Some people have a long lunch. Some people charter a boat. Some people trudge up Rangitoto wearing hot pants, nipple tassels and an iron ball and chain strapped to their ankle.
When it comes to planning hen and stag parties, the options are endless. And, while grazing platters on the lawn may feel a world away from a weekend of life-altering low-grade torture, the two have more in common than you think.
So, no matter what you’ve got in mind for your soon-to-be-married person, we suggest you take a quick look at the below tips and pointers. Just in case.
Number One. Will they find it fun?
If you’re part of the planning team, chances are you know the bride or groom pretty well. So, when it’s time to throw around ideas for their hen or stag party, make sure you keep coming back to the very important and often underused question: Will they find that fun?
If your friend hates mess, don’t lock them in a cage and pelt them with rotten lettuces. If your sister wants to be stripped down and tied to a bungy cord, don’t book a day of massages and getting your nails did. And if they like simple and cosy, that’s great! No need for the exotic animals after all.
If you keep coming back to who they are and what they actually enjoy doing, the rest should fall reasonably neatly into place.
Number Two. Do they even like these people?
Ask your nearly married person for a list of people they want you to invite. Surprise them with delightful personal touches, not a room full of unwanted guests.
Number Three. When is the wedding?
Is it months away? Weeks? Days or hours? Have different expectations for different timings. If the wedding is but a tiny dot on the horizon, it’s likely more people will be able to come, and there will be plenty of time for hangovers to pass and bruises to fade. If you’re planning a party closer to the day, be kind. If it’s right in the middle of wedding season, money may be tighter, leave may already be locked in and people may not be able to travel twice. And while we don’t know your bride or groom, chances are they don’t want to feel nauseous, exhausted or more anxious than necessary in the lead up to their wedding.
Number Four. How much is this costing?
Life is very, very expensive. For many people, getting to the actual wedding (and paying for things like accommodation, taxis, meals and a gift) is stressful enough on its own. Do your best to be aware of other people’s financial situations and proceed with caution and care.
And, as the organiser, make sure you look out for yourself too. Get everyone to pay you up front, be open and clear about what the money covers (Dinner? Yes. Flaming Sambucas for everyone? Not unless they were in your budget) and ask staff to give you plenty of warning if the tab is running out…if it’s your credit card behind the bar, you’re going to want to keep a close eye on what’s happening back there.
Number Five. Someone’s just given birth and now they can’t come. They still have to pay, right?
Make sure you’re prepared for last minute flaking, illness or birth-giving to avoid financial strife. Set aside a bit of money with the assumption one or two people won’t be able to make it – then if everyone shows, give yourself a high-five under the table and put it on the tab.

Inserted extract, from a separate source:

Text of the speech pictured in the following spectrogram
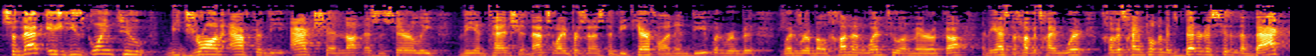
So that he's going to be drawn after the action, not necessarily the intention. That's why a person has to be careful. And indeed, when Reb, when Reb Elchanan went to America, and he asked the Chofetz Chaim where, Chofetz Chaim told him it's better to sit in the back,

Number Six. Can I get personal?
It’s a hen or stag party – so it’s ok to make it feel like one. It doesn’t take a huge amount of thought, effort or creative capabilities to put a personal swing on things – just think about a theme or activity that best represents your nearly-married person and go with it. If they met their partner in Spain - have sangria and spicy sausages. If they love fishing, go on - make it nautical (or naughty-cal…if you think they’d find that fun).
Personalise menus, dig out old photos and memories and don’t shy away from a bit of word play. In our opinion, there’s nothing wrong with a nice cold glass of Penis Gris.
Number Seven. Isn’t life more fun without a plan?
We’re not sure who you’ve been talking to, but when it comes to throwing a hen or stag party, a solid plan should be your top priority. Make sure you know when and how you’re being transported, what time any bookings are for, when and where you’re going next, and how to get in touch with people if they wander off. It’s far, far easier to wrangle a small-to-medium sized group of intoxicated people with a plan in your hand.
Number Eight. But it’s tradition!
Just because people used to do stuff, it doesn’t mean we have to do it today. If sashes, strippers and ‘what’s your favourite sex position’ games aren’t your thing – then don’t have them. Any and all traditions can be left in the past, along with arduous sea voyages, burning witches at the stake and getting your tips frosted in the Christmas holidays.
Number Nine. People look sweaty and uncomfortable – am I nailing the vibe?
Unless you’re in the midst of an unexpected heat-wave, then no. Make sure everything you do is ok for the whole group – particularly if you have a range of people involved. Just because your crazy friend from uni thinks it’s hilarious, it doesn’t mean Martin’s mum will.
Number Ten. I did all the booking admin, can I get exceptionally drunk now?
Sorry, not yet. At an event like this, it’s very, very important to have a leader. Do your best to stay relatively well behaved until formalities are done and any meals, drinks or chartered yachts have been paid for – then reward yourself by joining in to pop a few bottles (and knock back a couple of Monkey-Brain shots) to celebrate your lovely friend’s next adventure.
Need a venue, grazing table or mixologist for the day? Check out our Curator vendors directory.